The LASIK success rate – or LASIK outcomes – is well understood with literally thousands of clinical studies looking at visual acuity and patient satisfaction. The latest research reports 99 percent of patients achieve better than 20/40 vision and more than 90 percent achieve 20/20 or better. In addition, LASIK has an unprecedented patient satisfaction rate – the highest of any elective procedure. (Journal of Cataract & Refractive Surgery, Vol. 42, Issue 8, August 2016, Pages 1224-1234).
For those considering a vision correction procedure, understanding the LASIK success rate is an important as part of your research as well as understanding what these rates mean for your own vision goals.
Understanding the LASIK Success Rate
One of the most common questions eye surgeons are asked is: What is the LASIK success rate?
To help answer the question let’s break down the definition of LASIK outcomes. LASIK outcomes are measured by a variety of factors, including visual acuity – the sharpness of your vision – and overall patient satisfaction.
Visual Acuity is the sharpness of your vision. It’s a static measurement usually taken in a doctor’s office while you are sitting still. Most consider 20/20 (the ability to read the eye chart at 20 feet) to be “normal.” However, the measurement of visual acuity – or 20/20 vision – may not completely define quality of vision for everyone. Some people further define quality of vision by degrees of clarity, contrast sensitivity, reaction time and other factors.
Researchers have looked into LASIK patient satisfaction including how happy patients are with their vision to how has it impacted quality of life.
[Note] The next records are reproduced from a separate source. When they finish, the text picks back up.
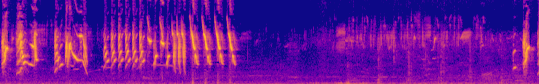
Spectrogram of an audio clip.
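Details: Goldfinch song, described as among the strongest for getting a silent goldfinch to start singing: dense bursts of high twittering and fast buzzy trills, a pause with faint low murmuring, then the song resumes.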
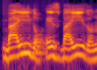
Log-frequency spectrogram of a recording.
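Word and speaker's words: vahído: Les dije que te dio un váguido transitorio. Vaído, es vaído, no es vaquido. se lo pronunció mal el presidente.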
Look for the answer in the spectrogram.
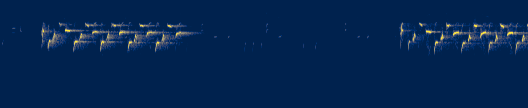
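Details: European goldfinch singing, recorded to teach and stimulate other songbirds. Two fast, high-pitched twittering phrases of tightly repeated chirps, the first about two seconds long, separated by scattered soft ticks. No other sounds.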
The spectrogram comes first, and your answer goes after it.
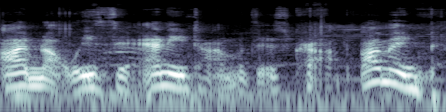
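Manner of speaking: ordinary talk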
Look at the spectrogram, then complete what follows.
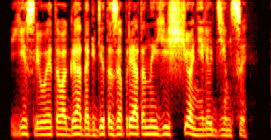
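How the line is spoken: Growled. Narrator (Russian): прорычала Шныряла

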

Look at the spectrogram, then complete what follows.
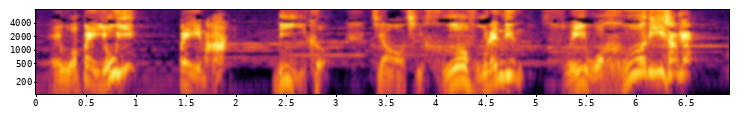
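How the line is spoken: Stern order. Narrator (Chinese): 田文静再不犹豫了，厉声吩咐

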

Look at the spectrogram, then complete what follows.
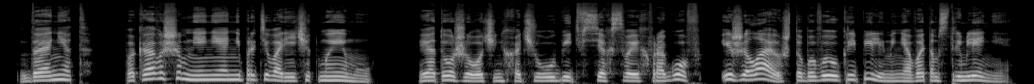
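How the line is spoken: Frank admission. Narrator (Russian): честно признался наблюдатель

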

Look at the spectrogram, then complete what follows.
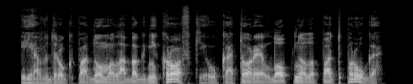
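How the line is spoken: Plain. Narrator (Russian): сказал он

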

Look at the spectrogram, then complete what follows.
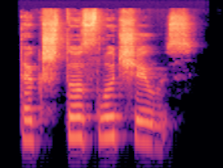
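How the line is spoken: Icy question. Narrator (Russian): уже ледяным тоном спросил Леконт

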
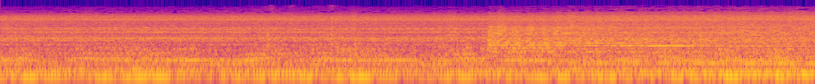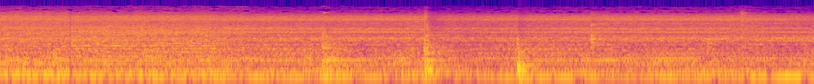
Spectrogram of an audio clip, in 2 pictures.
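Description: Pedestal drill motor running steadily with a large hole saw in the chuck. About three seconds in, the saw is fed into plywood and a rough cutting noise joins the motor's hum, with a few short knocks near the end as the cut goes through the board.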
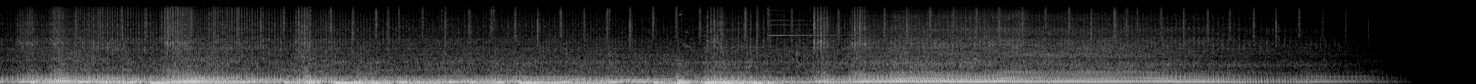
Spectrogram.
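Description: A motor vehicle engine running and revving, its pitch rising and falling several times, with scattered clicks; it fades out near the end.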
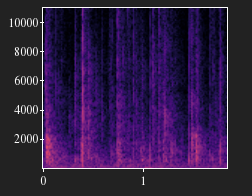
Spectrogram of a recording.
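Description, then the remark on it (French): An audience applauds briefly, a soft patter of many hands with a few sharper claps standing out in an uneven rhythm, fairly quiet and with no voices over it. “On peut l'applaudir, oui.”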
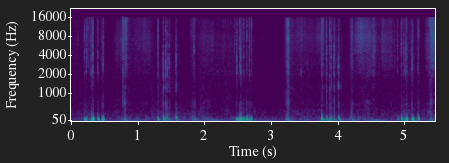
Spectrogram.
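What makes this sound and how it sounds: Fingertips and nails tap and scratch the surface of a red and white speckled expanded polypropylene (EPP) foam roller, about 30 cm long, held in both hands close to the mic. Clusters of soft, dull, low thuds with almost no ring alternate with brief bright, papery scratching bursts, separated by quiet pauses.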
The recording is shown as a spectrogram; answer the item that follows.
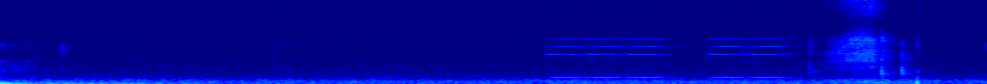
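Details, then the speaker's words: Astral home ventilator demonstration: repeating high electronic alarm tones in two short runs over quiet room hiss, then stopping as the alarm clears itself. "Now you see the alarm going off. If I take care of this alarm, and if I can fix it, it'll fix itself and it'll stop alarming."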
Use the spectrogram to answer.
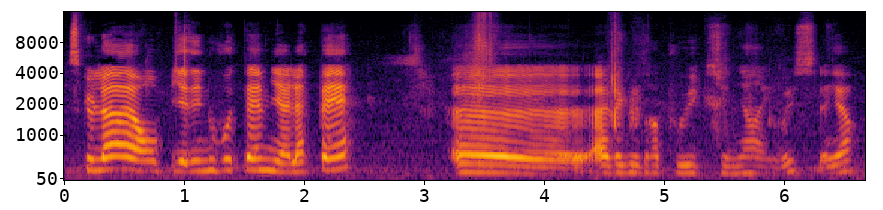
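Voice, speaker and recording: A woman's voice: mid-range voice, fairly even intonation, normal speed, fairly bright tone, slight background noise. A young woman from Brittany, a painter, talking casually in an interview with many fillers and restarts.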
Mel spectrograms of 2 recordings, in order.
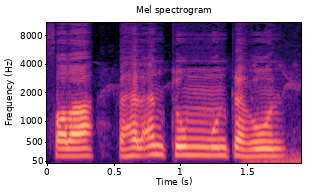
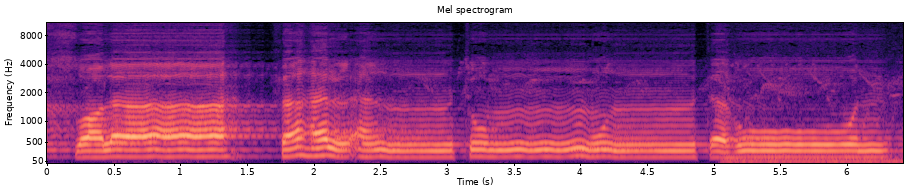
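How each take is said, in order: First: Read plainly, without elongations or careful articulation. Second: Read with elongated vowels and careful, precise articulation. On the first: The speaker calls it wrong. "membaca tanpa tajwid dan tanpa itqon" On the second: The speaker calls it right. "Bila dengan tajwid"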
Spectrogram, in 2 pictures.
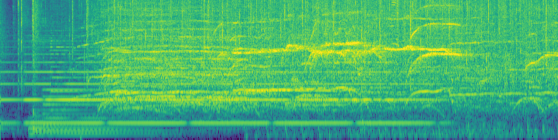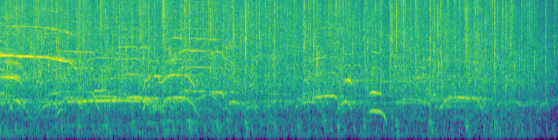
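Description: A live band's closing chord ends with a held melodica note that carries on for several seconds. Audience applause with cheers and whoops rises over it, then slowly dies down.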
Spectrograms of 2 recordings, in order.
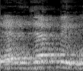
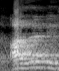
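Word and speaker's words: adjective: कुछ लोग बोलते हैं एडजेक्टिव, वो गलत है माय डियर स्टूडेंट। एडजेक्टिव जब भी ए और जे के बीच में डी या कोई भी लेटर आए तो उसका प्रोनाउंसिएशन नहीं करते हैं।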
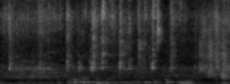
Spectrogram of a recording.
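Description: Soft, repeated cooing from a Turkish pigeon fancier's loft bird, a Limoni pigeon, rising in a few low warbling phrases close by with faint loft rustle in the background.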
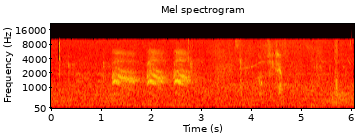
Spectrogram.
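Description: A crow cawing three times in quick succession, harsh calls well under a second apart.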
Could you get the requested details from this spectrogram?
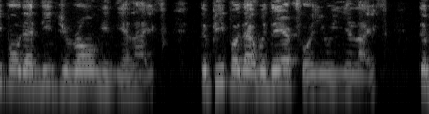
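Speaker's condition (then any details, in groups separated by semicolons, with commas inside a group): Spastic cerebral palsy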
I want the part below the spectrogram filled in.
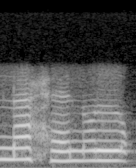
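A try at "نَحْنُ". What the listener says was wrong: नाहनु नहीं, यहाँ पर कलकला नहीं करेंगे। नहनु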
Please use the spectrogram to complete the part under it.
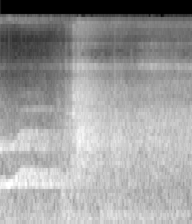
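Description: A hockey stick slaps a puck with a sharp crack.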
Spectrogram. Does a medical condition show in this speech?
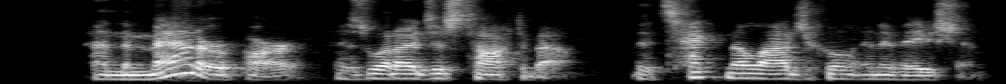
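No.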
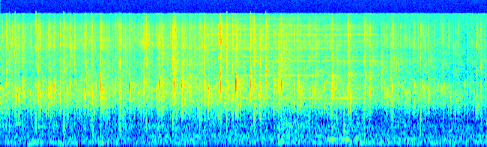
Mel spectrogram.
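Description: Faint applause from a small audience: many scattered hand claps that thin out toward the end.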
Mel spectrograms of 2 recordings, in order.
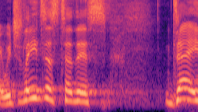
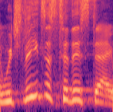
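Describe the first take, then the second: First: "which leads us to this day" drawn out slowly, rising on "us"; slow emphatic repeat. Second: Said in the usual way. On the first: Shown as a demonstration. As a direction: let the repeat land slowly, lift on "us".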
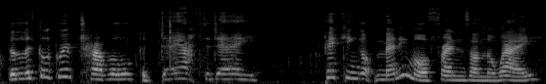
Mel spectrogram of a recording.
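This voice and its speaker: Female children's storyteller, thirties, higher-pitched and very expressive, sing-song rhyming delivery. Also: slight background noise, poor audio. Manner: slow, sing-song rhyming delivery with emphasis on key words. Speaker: children's author reading aloud.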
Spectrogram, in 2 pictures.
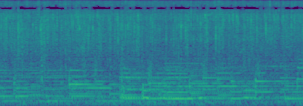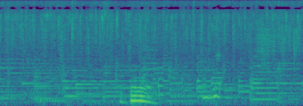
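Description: Salted offal (shio horumon) sizzling steadily in hot oil in an iron frying pan, with a continuous crackling hiss.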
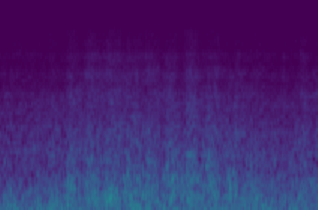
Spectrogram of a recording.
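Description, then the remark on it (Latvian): A train rolls along the rails, a loud, steady rumble with a faint rhythmic clatter of wheels running throughout, no voices. “Viens no zaļākajiem un ilgtspējīgākajiem transporta veidiem ir dzelzceļš, tādēļ Eiropas Savienība vēlas panākt, lai iedzīvotāji vairāk ceļotu ar vilcieniem, nevis autotransportu vai lidmašīnām.”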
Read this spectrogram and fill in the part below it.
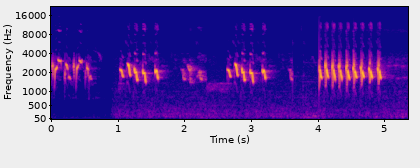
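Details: Female sooty-headed bulbul, known locally as trucukan, calling to draw rival birds: short groups of quick, slurred chirps, ending in a fast, dense run of about a dozen repeated notes.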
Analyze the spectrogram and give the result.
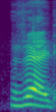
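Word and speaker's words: read: मैं पढ़ा था, आई हैड रेड। इसे रेड में प्रोनाउंसिएशन करेंगे क्योंकि रीड फर्स्ट फॉर्म है, सेकेंड और थर्ड फॉर्म रेड हम बोलते हैं।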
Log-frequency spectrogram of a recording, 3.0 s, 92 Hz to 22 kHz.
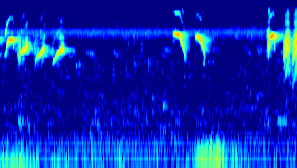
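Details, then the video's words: Cinereous tit (glatik batu) giving varied 'wucit' calls: three high, sharply downslurred whistled notes, a pause, two more down-swept notes, then a fast buzzy burst at the end. "glatik batu wucit2 bervariasi"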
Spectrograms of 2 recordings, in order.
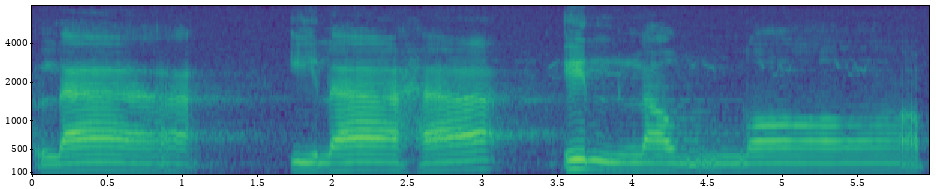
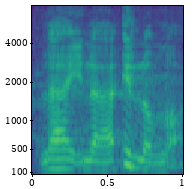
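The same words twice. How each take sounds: First: The phrase is said slowly and calmly. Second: The phrase is said quickly and forcefully. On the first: It gently guides the dying person to repeat it. The speaker calls it right. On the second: It frightens the dying person instead of guiding them. The speaker calls it wrong. "Jangan. Itu bukan talqin, itu nakutin"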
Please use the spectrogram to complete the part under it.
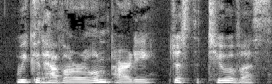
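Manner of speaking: husky suggestive tone. Reading Bruce's line aloud to Elizabeth in the car: husky voice. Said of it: "he suggested in a husky voice".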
When talking about the LASIK success rate, it’s also important to understand potential risks and complications.
When talking about the LASIK success rate, there is only one measurement that matters: Does it give you what you want? Does it help you achieve your own vision goals? Is your lifestyle or your career enhanced?
The One Measurement that Matters
Studies about patient satisfaction after surgery show that one of the most important factors is whether the surgery meets the patient’s expectations. To figure out your LASIK success rate, ask yourself how do you think LASIK will make your life better?
Reasons for wanting good or even excellent vision are as different as the people who are thinking about LASIK. For anyone with vision problems, there are a million reasons to consider LASIK. The good reasons – the reasons that leads to LASIK satisfaction and LASIK success – are the ones that matter to you, because you want to change the way you see in life.
For you, LASIK success might lead to getting glasses out of the way of your daily life. Or having great vision at the ready 24/7 might be important for you.
People in many other careers turn to LASIK – athletes, pilots, police and military officials, photographers, artists, engineers, and scientists who need the sharpest possible vision to do their work. There are hundreds of thousands of people who can say that their LASIK success rate is their ability to do whatever they want without constantly needing glasses and contacts.
People turn to LASIK not just for work but also for play, and to follow their passions. Your LASIK success might be measured not by your job but by how much you’re enjoying your lifestyle and your life.
What if you don’t pursue an active lifestyle? There’s still plenty that LASIK can do for you. Thanks to LASIK, you can throw away your glasses and show your best face. People also turn to LASIK when they’re on the threshold of major life events – graduating from college, getting married, starting families (ever tried to run after your small kids while keeping your glasses in place?) or setting out on new adventures after they retire. LASIK can liberate you from your glasses or contacts and set you on the path to your next phase of life.
And of course, LASIK success doesn’t have to involve any activity at all. Many people measure LASIK success rates just by the pure pleasure of having the best possible vision, and the freedom to do without contacts – or to never again be forced to grope on the nightstand to find their glasses in the middle of the night.
No matter what you love to do in life, there may well be a LASIK success story waiting for you.
This post originally appeared on Rebuild Your Vision.